Data on the relationship between body mass index (BMI), thromboembolic events (TEE) and bleeding in patients with atrial fibrillation (AF) are controversial, and further evidence on the risk of such events in obese patients with AF receiving different anticoagulant therapies (OAC) is needed.

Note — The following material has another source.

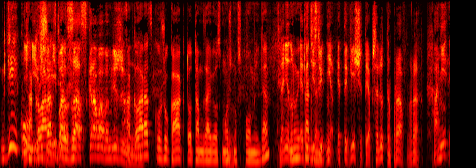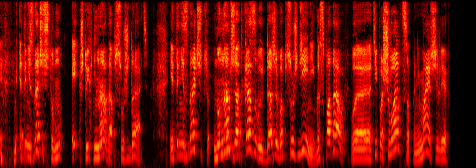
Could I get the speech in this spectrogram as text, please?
Где икона? И, а и, и борца с кровавым режимом. А колорадского жука кто там завез, можно вспомнить, да? Да нет, ну, ну это действительно... Нет, это вещи, ты абсолютно прав, Марат. Они... Это не значит, что, мы... что их не надо обсуждать. Это не значит, что... Но нам же отказывают даже в обсуждении. Господа, э, типа Шварца, понимаешь, или,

We divided a total of 9330 participants from the prospective PREFER in AF and PREFER in AF PROLONGATION registries into BMI quartiles at baseline. Outcome measures were TEE and major bleeding complications at the 1-year follow-up. Without OAC, there was a ≥6-fold increase of TEE in the 4th vs other BMI quartiles (P = .019). OAC equalized the rates of TEE across different BMI strata. The occurrence of major bleeding was highest in patients with BMI in the 1st as well as in the 4th BMI quartile [OR 1.69, 95% CI 1.03-2.78, P = .039 and OR 1.86, 95% CI 1.13-3.04, P = .014 vs those in the 3rd quartile, respectively]. At propensity score-adjusted analysis, the incidence of TEE and major bleeding in obese patients receiving non-vitamin K antagonist oral anticoagulants (NOACs) or vitamin K-antagonist anticoagulants (VKAs) was similar (P ≥ .34).
Our real-world data suggest no obesity paradox for TEE in patients with AF. Obese patients are at higher risk of TEE, and here OAC dramatically reduces the risk of events. We here found a comparable clinical outcome with NOACs and VKAs in obese patients. Low body weight and obesity were also associated with bleeding, and therefore OAC with the best safety profile should be considered in this setting.

Copyright © 2020. Published by Elsevier B.V.